An additional 68,058 new infections were also registered — the highest one-day increase the UK has recorded since the beginning of the pandemic.

England is two days into a third national lockdown to curb the spread of a COVID-19 variant found to be up to 70 per cent more transmissible.

The country currently has an incidence rate of over 600 cases per 100,000 inhabitants with the rate increasing to over 800 cases per 100,000 population in the south-east and in Northern Ireland.

In London, where the incidence rate has crossed 1,000 cases per 100,000 inhabitants, authorities declared a major incident on Friday with Mayor Sadiq Khan describing the situation as "out of control".

Professor Kevin Fenton, London regional director for Public Health England, said in a statement that at least one out of every 30 Londoners are now thought to be carrying the virus.

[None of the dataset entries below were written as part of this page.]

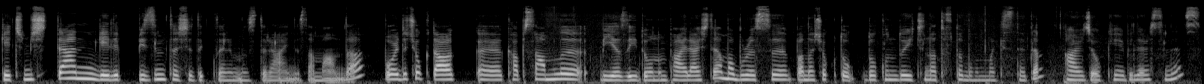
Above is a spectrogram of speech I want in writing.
geçmişten gelip bizim taşıdıklarımızdır aynı zamanda. Bu arada çok daha e, kapsamlı bir yazıydı onun paylaştığı ama burası bana çok do- dokunduğu için atıfta bulunmak istedim. Ayrıca okuyabilirsiniz.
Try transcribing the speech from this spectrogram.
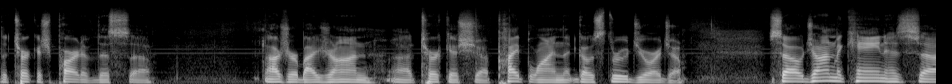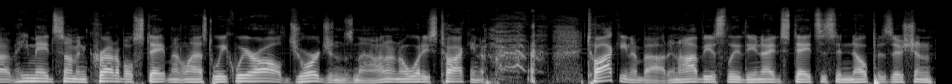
the Turkish part of this uh, Azerbaijan uh, Turkish uh, pipeline that goes through Georgia. So John McCain has uh, he made some incredible statement last week. We are all Georgians now. I don't know what he's talking about. talking about, and obviously the United States is in no position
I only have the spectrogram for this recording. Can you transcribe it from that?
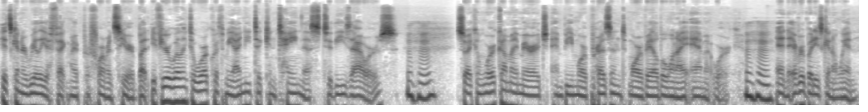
it's going to really affect my performance here. But if you're willing to work with me, I need to contain this to these hours mm-hmm. so I can work on my marriage and be more present, more available when I am at work. And everybody's going to win.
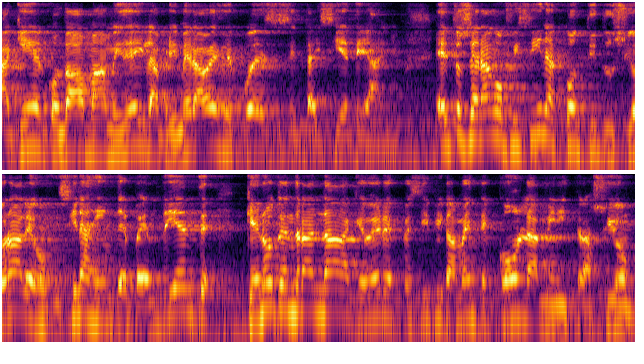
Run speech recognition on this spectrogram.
aquí en el condado de Miami-Dade la primera vez después de 67 años. Estos serán oficinas constitucionales, oficinas independientes que no tendrán nada que ver específicamente con la administración.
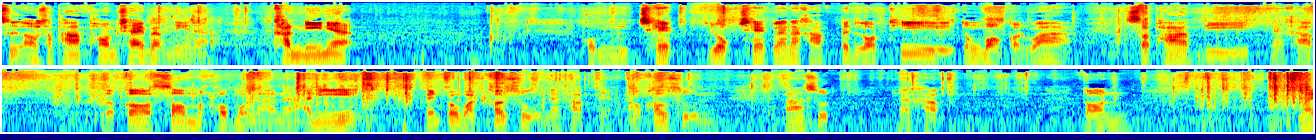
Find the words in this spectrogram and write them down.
ซื้อเอาสภาพพร้อมใช้แบบนี้นะคันนี้เนี่ย ผมเช็คยกเช็คแล้วนะครับ เป็นรถที่ต้องบอกก่อนว่าสภาพดีนะครับ แล้วก็ซ่อมมาครบหมดแล้วนะ อันนี้เป็นประวัติเข้าศูนย์นะครับเนี่ยเขาเข้าศูนย์ล่าสุดนะครับ ตอนไม่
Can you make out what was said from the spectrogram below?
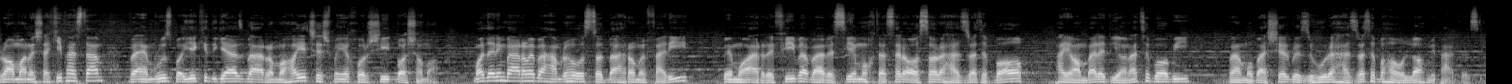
رامان شکیب هستم و امروز با یکی دیگه از برنامه های چشمه خورشید با شما. ما در این برنامه به همراه استاد بهرام فرید به معرفی و بررسی مختصر آثار حضرت باب پیامبر دیانت بابی و مبشر به ظهور حضرت بهاءالله می‌پردازیم.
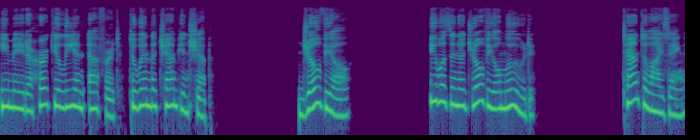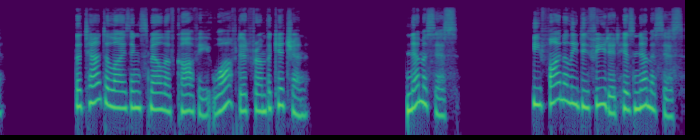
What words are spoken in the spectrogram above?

The latest grim figures come as the UK approved the use of a third vaccine on Friday. The first doses of the Moderna vaccine are to be delivered in the spring.

The UK has so far vaccinated about 1.5 million people using the jabs developed by Pfizer/BioNtech and AstraZeneca/Oxford University.

The government aims to vaccinate 15 million people by mid-February when the lockdown is scheduled to be lifted.

British hospitals were also on Friday authorised to use two new drugs to treat severely-ill COVID-19 patients.

Tocilizumab and sarilumab, two anti-inflammatory drugs typically used to treat rheumatoid arthritis, were found to reduce the risk of death by 24 per cent in clinical trials involving 800 people.